** Opening SUPPLIED RECORDS block **
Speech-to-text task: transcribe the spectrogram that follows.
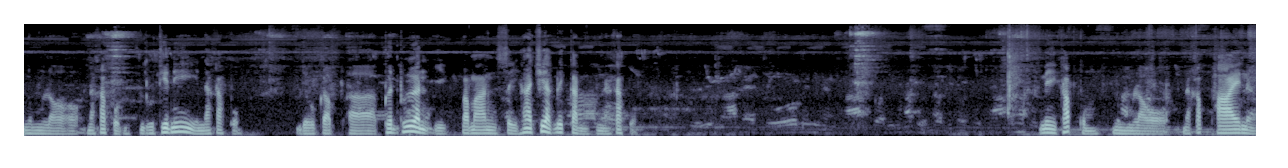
หนุ่มรอนะครับผมอยู่ที่นี่นะครับผมอยู่กับเพื่อนๆอีกประมาณสี่ห้าเชือกด้วยกันนะครับผมนี่ครับผมหนุ่มรอนะครับพายหนึ่ง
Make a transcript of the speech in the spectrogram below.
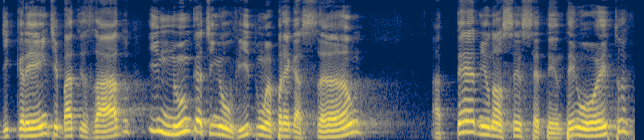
de crente batizado e nunca tinha ouvido uma pregação até 1978,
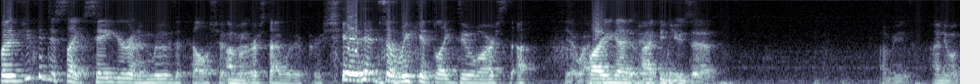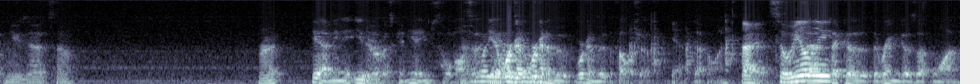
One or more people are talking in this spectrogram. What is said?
But if you could just like say you're gonna move the fellowship I mean- first, I would appreciate it, so we could like do our stuff. Yeah. Well, While you guys, I can use that. I mean, anyone can use that. So. Right. Yeah, I mean, either of us can. Yeah, you just hold on. So to it. Yeah, we're gonna we're gonna move we're gonna move the fellowship. Yeah. definitely. All right, so we that, only that goes the ring goes up one.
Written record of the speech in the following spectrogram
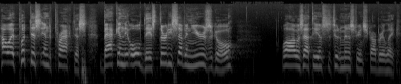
how I put this into practice back in the old days, 37 years ago, while I was at the Institute of Ministry in Strawberry Lake.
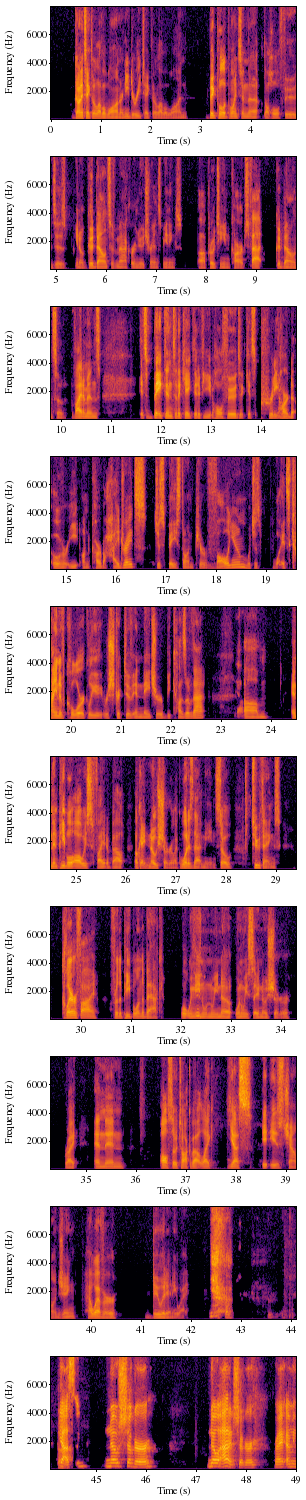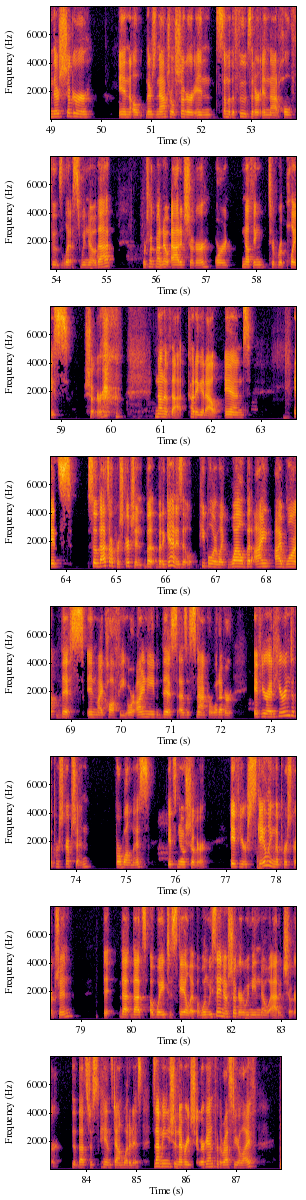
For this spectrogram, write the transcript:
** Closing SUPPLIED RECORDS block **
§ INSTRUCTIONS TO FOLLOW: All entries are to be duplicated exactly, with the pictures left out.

§ YOUR RESPONSE:
Speech-to-text task: transcribe the spectrogram that follows.
หนุ่มรอนะครับผมอยู่ที่นี่นะครับผมอยู่กับเพื่อนๆอีกประมาณสี่ห้าเชือกด้วยกันนะครับผมนี่ครับผมหนุ่มรอนะครับพายหนึ่ง
Make a transcript of the speech in the spectrogram below.
de crente batizado e nunca tinha ouvido uma pregação até 1978,
One or more people are talking in this spectrogram. What is said?
But if you could just like say you're gonna move the fellowship I mean- first, I would appreciate it, so we could like do our stuff. Yeah. Well, While you guys, I can use that. I mean, anyone can use that. So. Right. Yeah, I mean, either of us can. Yeah, you just hold on. So to it. Yeah, we're gonna we're gonna move we're gonna move the fellowship. Yeah. definitely. All right, so we that, only that goes the ring goes up one.
Written record of the speech in the following spectrogram
how I put this into practice back in the old days, 37 years ago, while I was at the Institute of Ministry in Strawberry Lake.
For this spectrogram, write the transcript:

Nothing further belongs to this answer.